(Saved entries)
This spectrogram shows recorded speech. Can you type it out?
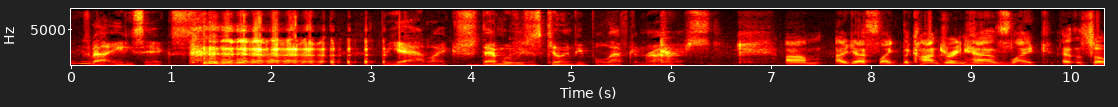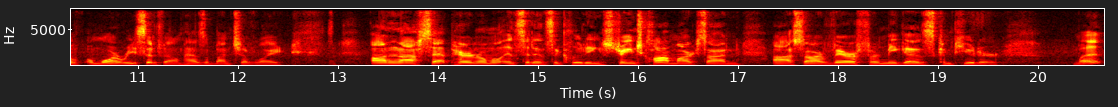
He was about 86. yeah, like that movie's just killing people left and right. Um, I guess like The Conjuring has like uh, so a more recent film has a bunch of like on and offset paranormal incidents, including strange claw marks on uh, star Vera Farmiga's computer. What?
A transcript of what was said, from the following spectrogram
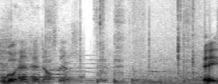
we'll go ahead and head downstairs. Hey,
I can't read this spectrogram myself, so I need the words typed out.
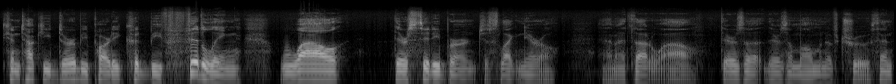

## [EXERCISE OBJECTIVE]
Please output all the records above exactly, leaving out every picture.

## [REPLY]
This spectrogram shows recorded speech. Can you type it out?
He was about 86. yeah, like that movie's just killing people left and right. Um, I guess like The Conjuring has like uh, so a more recent film has a bunch of like on and offset paranormal incidents, including strange claw marks on uh, star Vera Farmiga's computer. What?
A transcript of what was said, from the following spectrogram
we'll go ahead and head downstairs. Hey,
I can't read this spectrogram myself, so I need the words typed out.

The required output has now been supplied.